Activity — From first line to last, give the records again word for word and omit the pictures.

Exercise materials —
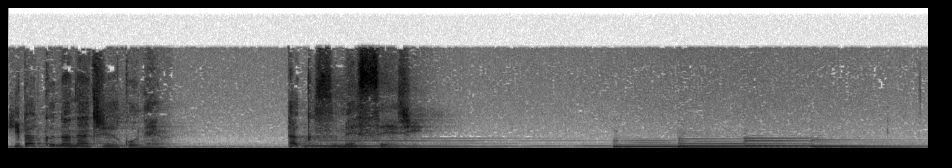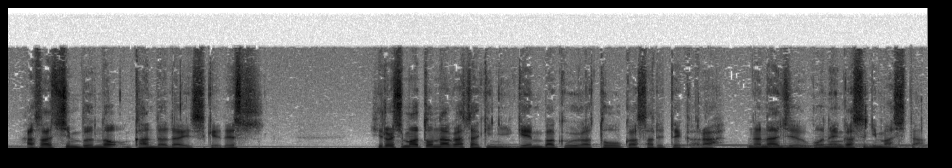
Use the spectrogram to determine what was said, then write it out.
被爆75年託すメッセージ。朝日新聞の神田大輔です。広島と長崎に原爆が投下されてから75年が過ぎました。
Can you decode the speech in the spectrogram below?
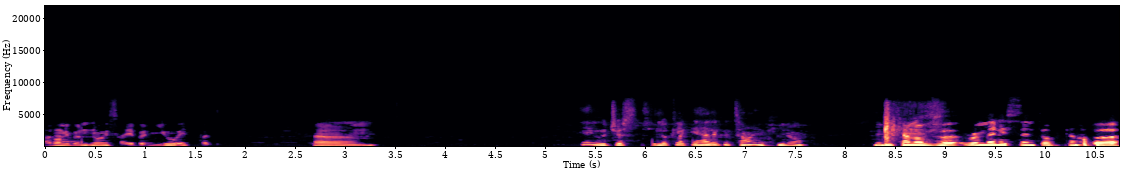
I don't even know if I ever knew it, but um, yeah, was just. He looked like he had a good time, you know. Maybe kind of uh, reminiscent of kind of uh,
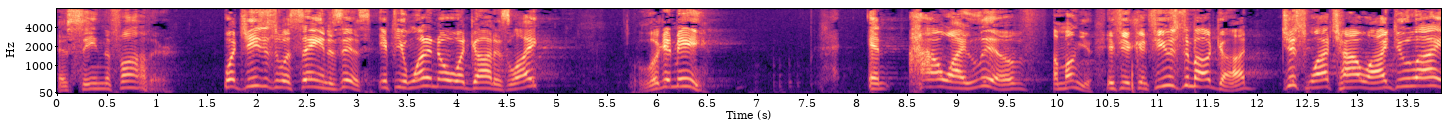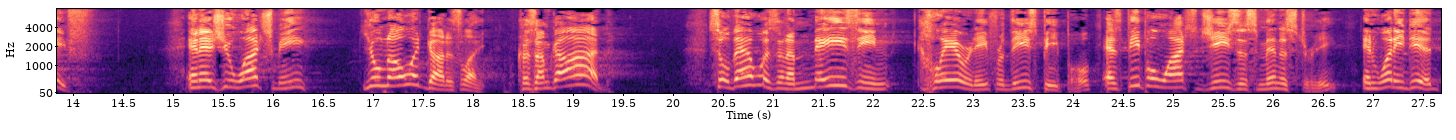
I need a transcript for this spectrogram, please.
has seen the Father. What Jesus was saying is this if you want to know what God is like, look at me and how I live among you. If you're confused about God, just watch how I do life. And as you watch me, you'll know what God is like because I'm God. So that was an amazing clarity for these people. As people watched Jesus' ministry and what he did,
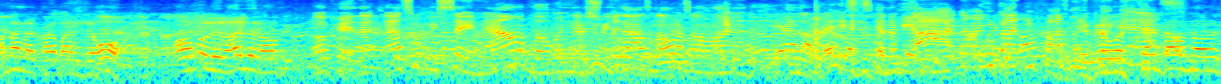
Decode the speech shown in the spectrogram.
I'm not gonna cry about it. and say, Oh, oh, I'm gonna let I let off. Okay, that, that's what we say now, but when there's three thousand dollars on the line in the other in the race, it's gonna be ah no, you got you caused me If it was gas. ten thousand dollars,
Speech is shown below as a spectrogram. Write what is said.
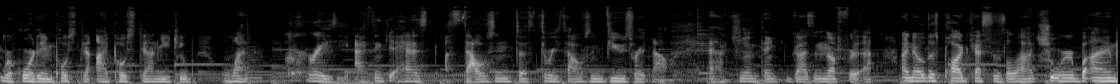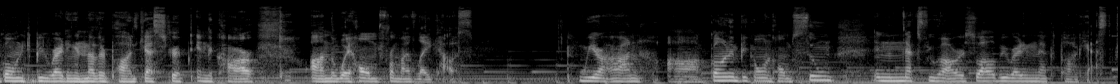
recorded and posted, I posted on YouTube, went crazy. I think it has a thousand to three thousand views right now, and I can't thank you guys enough for that. I know this podcast is a lot shorter, but I am going to be writing another podcast script in the car on the way home from my lake house we are on uh, going to be going home soon in the next few hours so i'll be writing the next podcast.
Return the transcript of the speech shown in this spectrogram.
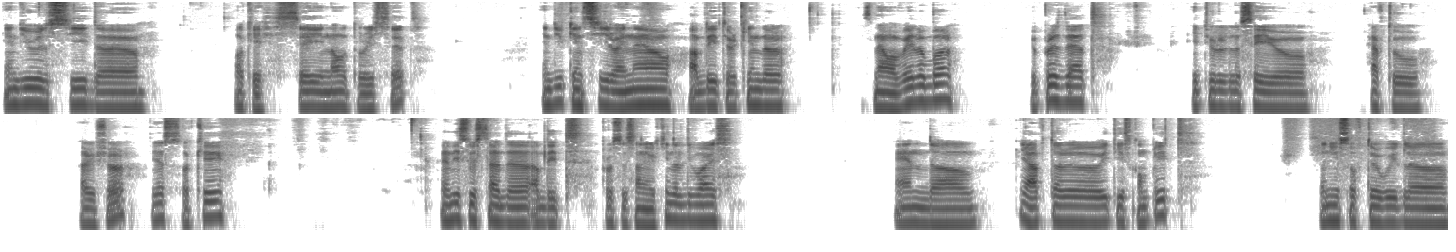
And you will see the okay say no to reset. And you can see right now update your kindle. It's now available. You press that. It will say you have to are you sure? Yes okay. And this will start the update process on your kindle device. And uh, yeah after uh, it is complete the new software will uh,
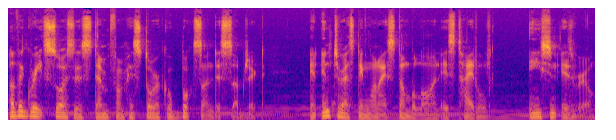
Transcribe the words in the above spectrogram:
Other great sources stem from historical books on this subject. An interesting one I stumble on is titled Ancient Israel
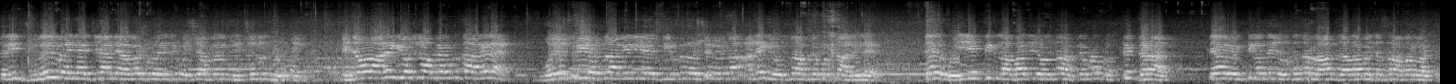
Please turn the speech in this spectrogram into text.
तरी जुलै महिन्याचे आणि ऑगस्ट महिन्याचे पैसे आपल्याला निश्चितच मिळतील. याच्यावर अनेक योजना आपल्यापर्यंत आलेल्या आहेत. वयश्री योजना आलेली आहे तीर्थदर्शन योजना अनेक योजना आपल्यापर्यंत आलेल्या आहेत. त्या वैयक्तिक लाभाची योजना आपल्याकडे प्रत्येक घरात त्या व्यक्तीला त्या योजनेचा लाभ झाला पाहिजे असं आम्हाला वाटतं.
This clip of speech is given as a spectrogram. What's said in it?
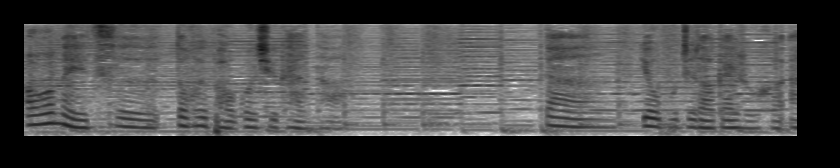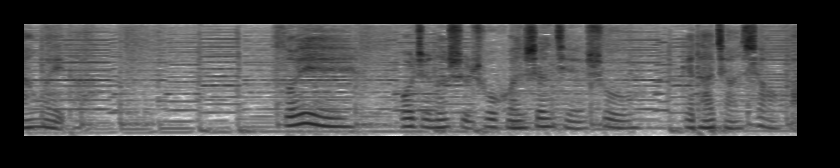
而我每次都会跑过去看她，但又不知道该如何安慰她。所以我只能使出浑身解数给他讲笑话，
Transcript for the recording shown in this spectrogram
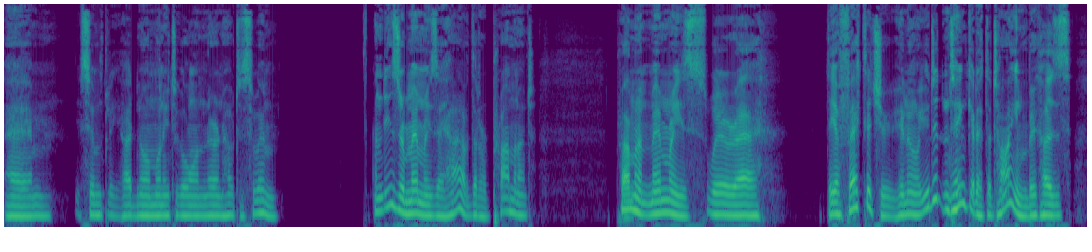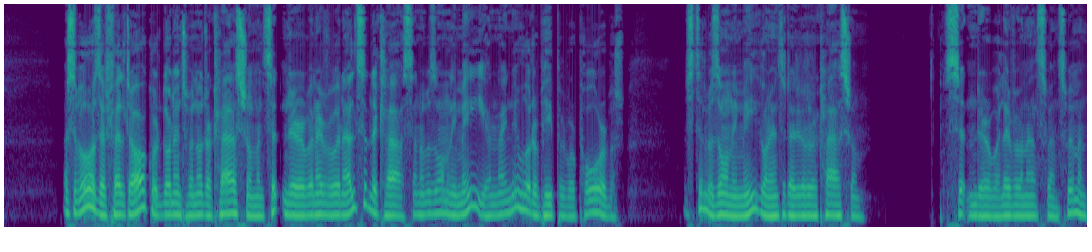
um, you simply had no money to go and learn how to swim. And these are memories I have that are prominent, prominent memories where uh, they affected you. You know, you didn't think it at the time because I suppose I felt awkward going into another classroom and sitting there when everyone else in the class, and it was only me. And I knew other people were poor, but it still was only me going into that other classroom, sitting there while everyone else went swimming.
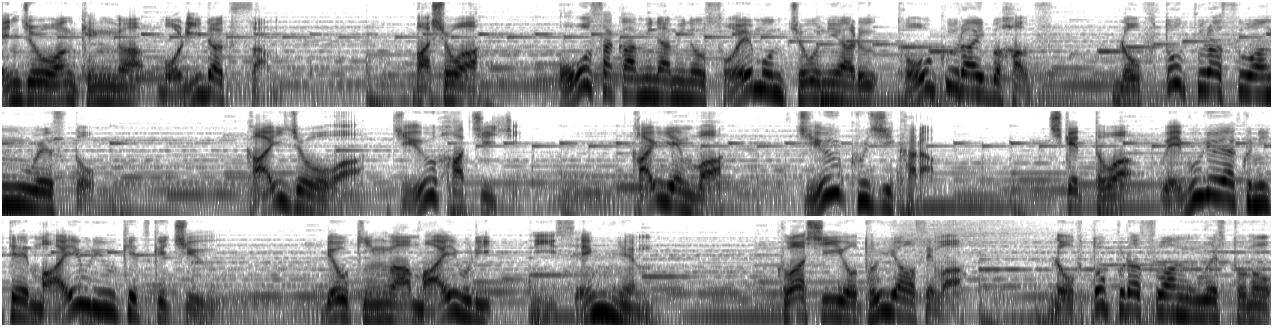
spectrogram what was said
炎上案件が盛りだくさん。場所は大阪南の添右衛門町にあるトークライブハウスロフトプラスワンウエスト。会場は18時。開演は19時から。チケットはウェブ予約にて前売り受付中。料金は前売り2000円。詳しいお問い合わせはロフトプラスワンウエストの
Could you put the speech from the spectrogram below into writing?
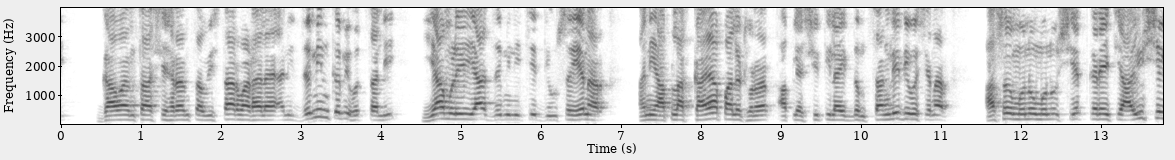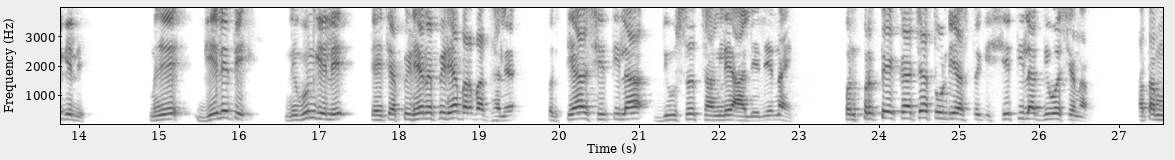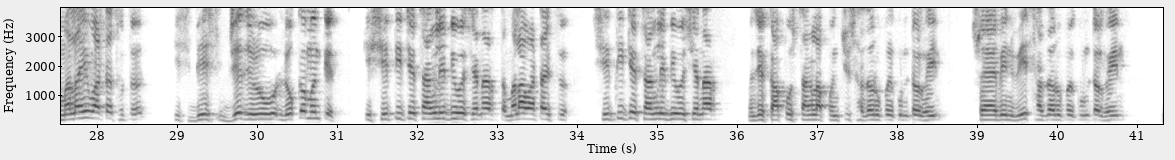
गावांचा शहरांचा विस्तार वाढायला आणि जमीन कमी होत चालली. यामुळे या जमिनीचे दिवस येणार आणि आपला काया पालट होणार आपल्या शेतीला एकदम चांगले दिवस येणार. असं म्हणू म्हणू शेतकऱ्याचे आयुष्य गेले. म्हणजे गेले ते निघून गेले त्याच्या पिढ्यानं पिढ्या बर्बाद झाल्या पण त्या शेतीला दिवस चांगले आलेले नाहीत. पण प्रत्येकाच्या तोंडी असतं की शेतीला दिवस येणार. आता मलाही वाटत होतं की देश जे लोक म्हणतात की शेतीचे चांगले दिवस येणार तर मला वाटायचं शेतीचे चांगले दिवस येणार. म्हणजे कापूस चांगला पंचवीस हजार रुपये क्विंटल होईल सोयाबीन वीस हजार रुपये क्विंटल होईल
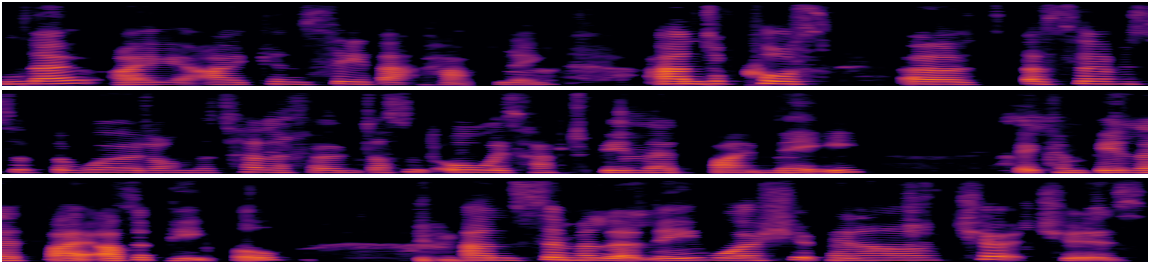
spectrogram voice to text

Task result —
Use the spectrogram to determine what was said, then write it out.
被爆75年託すメッセージ。朝日新聞の神田大輔です。広島と長崎に原爆が投下されてから75年が過ぎました。
Can you decode the speech in the spectrogram below?
I don't even know if I ever knew it, but um, yeah, was just. He looked like he had a good time, you know. Maybe kind of uh, reminiscent of kind of uh,
I need a transcript for this spectrogram, please.
has seen the Father. What Jesus was saying is this if you want to know what God is like, look at me and how I live among you. If you're confused about God, just watch how I do life. And as you watch me, you'll know what God is like because I'm God. So that was an amazing clarity for these people. As people watched Jesus' ministry and what he did,
Decode the speech shown in the spectrogram.
I'm not gonna cry about it. and say, Oh, oh, I'm gonna let I let off. Okay, that, that's what we say now, but when there's three thousand dollars on the line in the other in the race, it's gonna be ah no, you got you caused me If it was gas. ten thousand dollars,
Speech is shown below as a spectrogram. Write what is said.
recorded and posted, I posted on YouTube, went crazy. I think it has a thousand to three thousand views right now, and I can't thank you guys enough for that. I know this podcast is a lot shorter, but I am going to be writing another podcast script in the car on the way home from my lake house we are on uh, going to be going home soon in the next few hours so i'll be writing the next podcast.
Return the transcript of the speech shown in this spectrogram.
And you will see the okay say no to reset. And you can see right now update your kindle. It's now available. You press that. It will say you have to are you sure? Yes okay. And this will start the update process on your kindle device. And uh, yeah after uh, it is complete the new software will uh,
Transcribe the words in the above spectrogram:
Other great sources stem from historical books on this subject. An interesting one I stumble on is titled Ancient Israel
Please turn the speech in this spectrogram into text.
तरी जुलै महिन्याचे आणि ऑगस्ट महिन्याचे पैसे आपल्याला निश्चितच मिळतील. याच्यावर अनेक योजना आपल्यापर्यंत आलेल्या आहेत. वयश्री योजना आलेली आहे तीर्थदर्शन योजना अनेक योजना आपल्यापर्यंत आलेल्या आहेत. त्या वैयक्तिक लाभाची योजना आपल्याकडे प्रत्येक घरात त्या व्यक्तीला त्या योजनेचा लाभ झाला पाहिजे असं आम्हाला वाटतं.
This clip of speech is given as a spectrogram. What's said in it?
而我每次都会跑过去看她，但又不知道该如何安慰她。所以我只能使出浑身解数给他讲笑话，
Transcript for the recording shown in this spectrogram
um, you simply had no money to go and learn how to swim. And these are memories I have that are prominent, prominent memories where uh, they affected you. You know, you didn't think it at the time because I suppose I felt awkward going into another classroom and sitting there when everyone else in the class, and it was only me. And I knew other people were poor, but it still was only me going into that other classroom, sitting there while everyone else went swimming.
spectrogram what was said
炎上案件が盛りだくさん。場所は大阪南の添右衛門町にあるトークライブハウスロフトプラスワンウエスト。会場は18時。開演は19時から。チケットはウェブ予約にて前売り受付中。料金は前売り2000円。詳しいお問い合わせはロフトプラスワンウエストの
Could you put the speech from the spectrogram below into writing?
गावांचा शहरांचा विस्तार वाढायला आणि जमीन कमी होत चालली. यामुळे या जमिनीचे दिवस येणार आणि आपला काया पालट होणार आपल्या शेतीला एकदम चांगले दिवस येणार. असं म्हणू म्हणू शेतकऱ्याचे आयुष्य गेले. म्हणजे गेले ते निघून गेले त्याच्या पिढ्यानं पिढ्या बर्बाद झाल्या पण त्या शेतीला दिवस चांगले आलेले नाहीत. पण प्रत्येकाच्या तोंडी असतं की शेतीला दिवस येणार. आता मलाही वाटत होतं की देश जे लोक म्हणतात की शेतीचे चांगले दिवस येणार तर मला वाटायचं शेतीचे चांगले दिवस येणार. म्हणजे कापूस चांगला पंचवीस हजार रुपये क्विंटल होईल सोयाबीन वीस हजार रुपये क्विंटल होईल
spectrogram voice to text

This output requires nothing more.